Performing side effects

In the pre-GA version of the post-login trigger, side effects were performed by returning an object from an Action. In Actions GA, an api object is provided to encapsulate these changes and provide better in-editor type hints and inline documentation.

Update user user_metadata

Pre-GA Trigger:

async function myFunction(event, context) {
  return {
    user: {
      userMetadata: {
        myParam: "foo"
      }
    }
  };
}

GA Trigger:

async function onExecutePostLogin(event, api) {
  api.user.setUserMetadata('myParam', 'foo');
}

You should not use this method in callbacks because invoking this method won't update metadata immediately. Instead, you can call this method several times throughout multiple Actions in the same flow (metadata set in one Action is applied to the transient object and is therefore available in subsequent Actions), and the engine will aggregate the changes and update the metadata all at once before the flow is completed.

Update user app_metadata

Pre-GA Trigger:

async function myFunction(event, context) {
  return {
    user: {
      appMetadata: {
        myParam: "foo"
      }
    }
  };
}

GA Trigger:

async function onExecutePostLogin(event, api) {
  api.user.setAppMetadata('myParam', 'foo');
}

You should not use this method in callbacks because invoking this method won't update metadata immediately.

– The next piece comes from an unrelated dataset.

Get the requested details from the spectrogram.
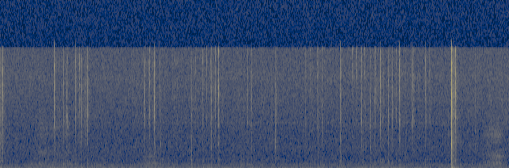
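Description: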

Instead, you can call this method several times throughout multiple Actions in the same flow (metadata set in one Action is applied to the transient object and is therefore available in subsequent Actions), and the engine will aggregate the changes and update the metadata all at once before the flow is completed.

Deny a login

Pre-GA Trigger:

async function myFunction(event, context) {
  throw new Error("Access denied.");
}

GA Trigger:

async function onExecutePostLogin(event, api) {
  api.access.deny("Access denied.");
}

Throwing an error will also deny a login, but calling api.access.deny is the preferred approach.

Add Custom Claims to the Access Token

Pre-GA Trigger:

async function myFunc(event, context) {
  return {
    accessToken: {
      customClaims: {
        'https://example.com/custom/claim': 'Custom claim value',
      }
    }
  };
}

GA Trigger:

async function myFunc(event, api) {
  api.accessToken.setCustomClaim('https://example.com/custom/claim', 'Custom claim value');
}

Add Custom Claims to the ID Token

Pre-GA Trigger:

async function myFunc(event, context) {
  return {
    idToken: {
      customClaims: {
        'https://example.com/custom/claim': 'Custom claim value',
      }
    }
  };
}

GA Trigger:

async function myFunc(event, api) {
  api.idToken.setCustomClaim('https://example.com/custom/claim', 'Custom claim value');
}

Dynamically enable multi-factor authentication

Pre-GA Trigger:

async function myFunction(event, context) {
  return {
    command: {
      type: "multifactor",
      provider: "any"
    }
  };
}

GA Trigger:

async function onExecutePostLogin(event, api) {
  api.multifactor.enable("duo");
}

Redirect the user

Pre-GA Trigger:

async function myFunction(event, context) {
  return {
    command: {
      type: "redirect",
      url: "https://my-app.example.com"
    }
  };
}

GA Trigger:

async function onExecutePostLogin(event, api) {
  api.redirect.sendUserTo("https://my-app.example.com");
}

To ensure parameters are being sent securely and to avoid replay attacks, passing data via redirects has changed significantly in Actions GA. For more information, see Redirect with Actions.

Manipulate scopes

Although we experimented with providing direct manipulation of ID and Access Token scopes during the Actions Beta, we do not support this functionality in Actions GA.